Problem requirements:
Beginning at the line that contains "Annotate the following", output each line exactly through the end of the records, and drop any pictures.

Data listing:
* * *
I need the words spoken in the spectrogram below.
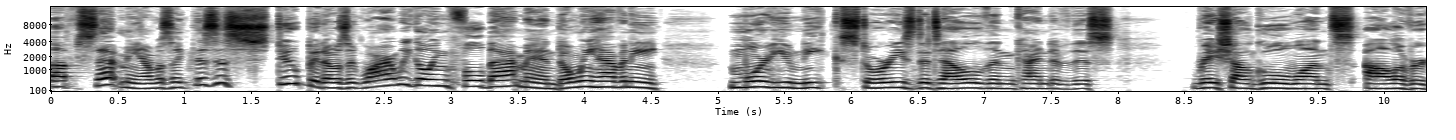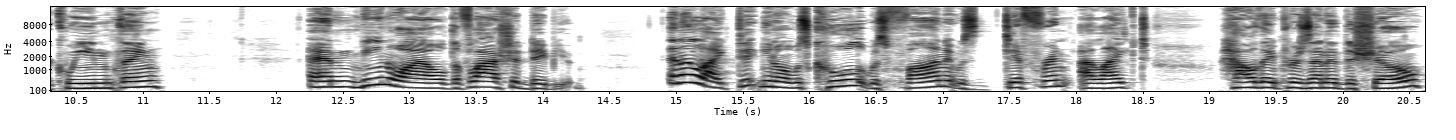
upset me. I was like, this is stupid. I was like, why are we going full Batman? Don't we have any more unique stories to tell than kind of this Ra's al Ghul wants Oliver Queen thing? And meanwhile, The Flash had debuted and I liked it. You know, it was cool, it was fun, it was different. I liked how they presented the show.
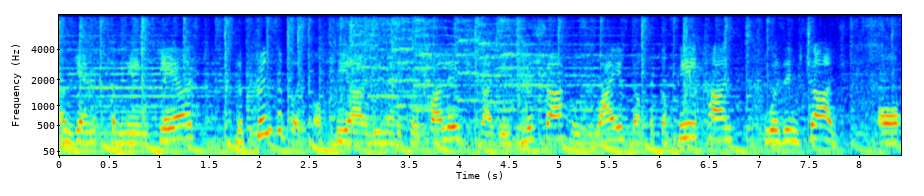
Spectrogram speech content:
against the main players. The principal of BRD Medical College, Rajesh Mishra, his wife, Dr. Kafil Khan, who was in charge of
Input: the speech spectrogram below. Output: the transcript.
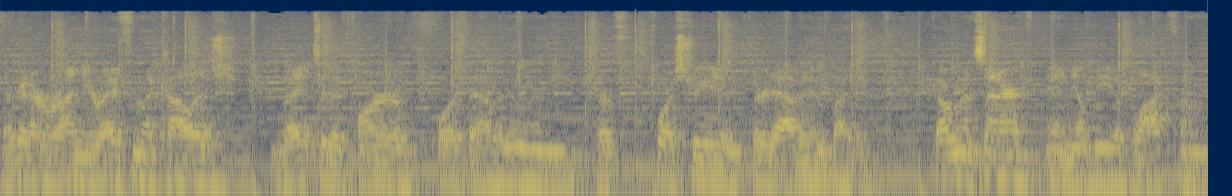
They're going to run you right from the college right to the corner of 4th Avenue and, or 4th Street and 3rd Avenue by the Government Center, and you'll be a block from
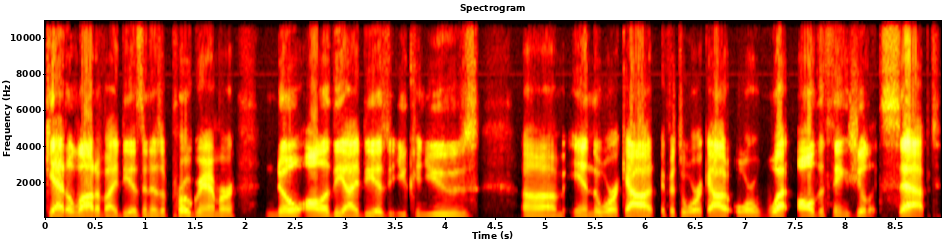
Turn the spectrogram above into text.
get a lot of ideas. And as a programmer, know all of the ideas that you can use um, in the workout, if it's a workout, or what all the things you'll accept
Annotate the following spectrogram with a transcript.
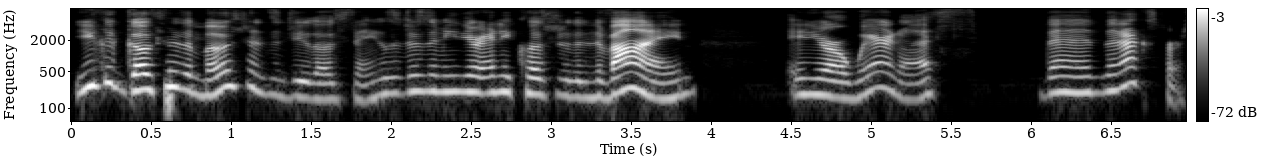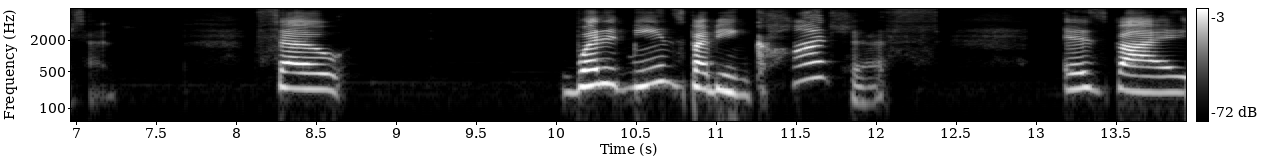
You could go through the motions and do those things. It doesn't mean you're any closer to the divine in your awareness than the next person. So, what it means by being conscious is by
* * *
Solution to this task:
Annotate the following spectrogram with a transcript.
You could go through the motions and do those things. It doesn't mean you're any closer to the divine in your awareness than the next person. So, what it means by being conscious is by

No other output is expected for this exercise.